The provisions of the Commonhold and Leasehold Reform Act 2002, in Section 158 and Schedule 11(4)(1), require that
“A demand for the payment of an administration charge must be accompanied by a summary of the rights and obligations of tenants of dwellings in relation to administration charges”.
Right to withhold
- “A tenant may withhold payment of an administration charge which has been demanded from him if (the requirement to provide the summary) is not complied with in relation to the demand.” “Where a tenant withholds an administration charge under this section, any provisions of the lease in relation to non-payment or late payment of administration charges do not have effect to the period for which he withholds it”
Both form and content of the summary are set out in the Statutory Instrument (wording set out below). It must be in “printed or typewritten form of at least 10 point”.
The content of the summary reflects the introduction of the First-tier Tribunal (Property Chamber) in substitution for the Leasehold Valuation Tribunal.
Form and content of summary of rights and obligations
The summary of rights and obligations which must accompany a demand for the payment of an administration charge must be legible in a typewritten or printed form of at least 10 point, and must contain—
- the title “Administration Charges – Summary of tenants’ rights and obligations”; and
- the following statement—
- This summary, which briefly sets out your rights and obligations in relation to administration charges, must by law accompany a demand for administration charges. Unless a summary is sent to you with a demand, you may withhold the administration charge. The summary does not give a full interpretation of the law and if you are in any doubt about your rights and obligations you should seek independent advice.
- An administration charge is an amount which may be payable by you as part of or in addition to the rent directly or indirectly—
- for or in connection with the grant of an approval under your lease, or an application for such approval;
- for or in connection with the provision of information or documents;
- in respect of your failure to make any payment due under your lease; or
- in connection with a breach of a covenant or condition of your lease.
If you are liable to pay an administration charge, it is payable only to the extent that the amount is reasonable.
- Any provision contained in a grant of a lease under the right to buy under the Housing Act 1985, which claims to allow the landlord to charge a sum for consent or approval, is void.
- You have the right to ask the First-tier Tribunal whether an administration charge is payable. You may make a request before or after you have paid the administration charge. If the tribunal determines the charge is payable, the tribunal may also determine—
- who should pay the administration charge and who it should be paid to;
- the amount;
- the date it should be paid by; and
- how it should be paid.
However, you do not have this right where—
- a matter has been agreed to or admitted by you;
- a matter has been, or is to be, referred to arbitration or has been determined by arbitration and you agreed to go to arbitration after the disagreement about the administration charge arose; or

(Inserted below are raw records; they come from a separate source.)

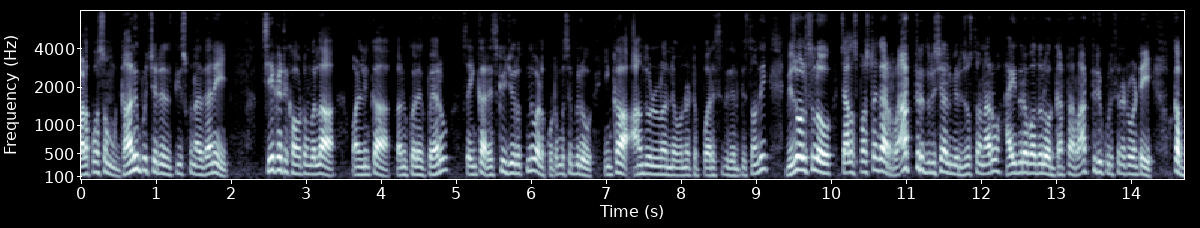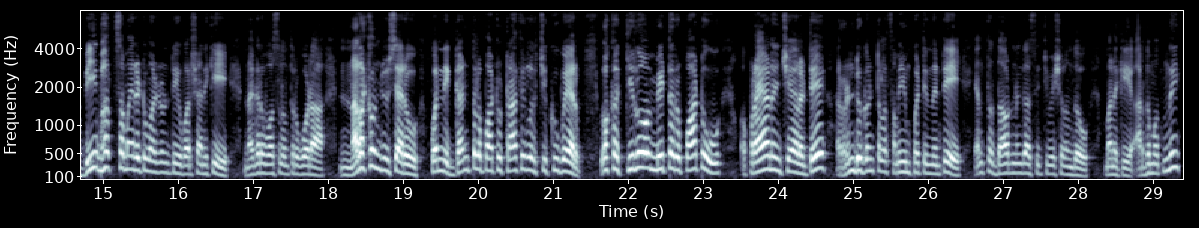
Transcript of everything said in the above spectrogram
వాళ్ళ కోసం గాలింపు చర్యలు తీసుకున్నారు. కానీ చీకటి కావటం వల్ల వాళ్ళని ఇంకా కనుక్కోలేకపోయారు. సో ఇంకా రెస్క్యూ జరుగుతుంది. వాళ్ళ కుటుంబ సభ్యులు ఇంకా ఆందోళనలోనే ఉన్నట్టు పరిస్థితి కనిపిస్తుంది. విజువల్స్లో చాలా స్పష్టంగా రాత్రి దృశ్యాలు మీరు చూస్తున్నారు. హైదరాబాద్లో గత రాత్రి కురిసినటువంటి ఒక బీభత్సమైనటువంటి వర్షానికి నగరవాసులందరూ కూడా నరకం చూశారు. కొన్ని గంటల పాటు ట్రాఫిక్లో చిక్కుపోయారు ఒక కిలోమీటర్ పాటు ప్రయాణం చేయాలంటే రెండు గంటల సమయం పట్టిందంటే ఎంత దారుణంగా సిచ్యువేషన్ ఉందో మనకి అర్థమవుతుంది.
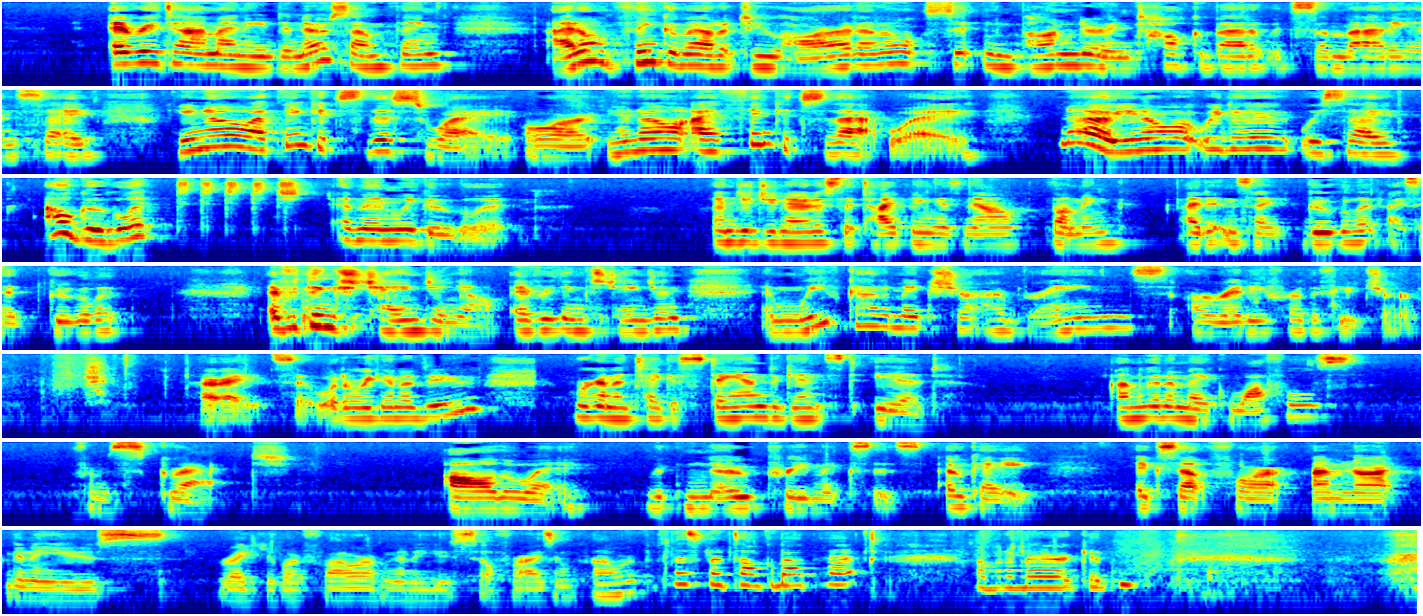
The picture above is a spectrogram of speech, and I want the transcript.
every time I need to know something, I don't think about it too hard. I don't sit and ponder and talk about it with somebody and say, you know, I think it's this way, or, you know, I think it's that way. No, you know what we do? We say, I'll Google it, and then we Google it. And did you notice that typing is now thumbing? I didn't say Google it, I said Google it. Everything's changing, y'all. Everything's changing, and we've got to make sure our brains are ready for the future. All right, so what are we going to do? We're going to take a stand against ID. I'm going to make waffles from scratch, all the way, with no premixes. Okay, except for I'm not going to use regular flour, I'm going to use self rising flour, but let's not talk about that. I'm an American.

- a matter has been decided by a court.
- You have the right to apply to the First-tier Tribunal for an order varying the lease on the grounds that any administration charge specified in the lease, or any formula specified in the lease for calculating an administration charge is unreasonable.
- 6. Where you seek a determination or order from the First-tier Tribunal, you will have to pay an application fee and, where the matter proceeds to an oral hearing, a hearing fee, unless you qualify for fee remission or exemption. Making such an application may incur additional costs, such as professional fees, which you may have to pay.
- The First-tier Tribunal and the Upper Tribunal (in determining an appeal against a decision of the First-tier Tribunal) have the power to award costs in accordance with Section 29 of the Tribunal,Courts and Enforcement Act 2007.
- Your lease may give your landlord a right of re-entry or forfeiture where you have failed to pay charges which are properly due under the lease. However, to exercise this right, the landlord must meet all the legal requirements and obtain a court order. A court order will only be granted if you have admitted you are liable to pay the amount or it is finally determined by a court, a tribunal or by arbitration that the amount is due. The court has a wide discretion in granting such an order and it will take into account all the circumstances of the case.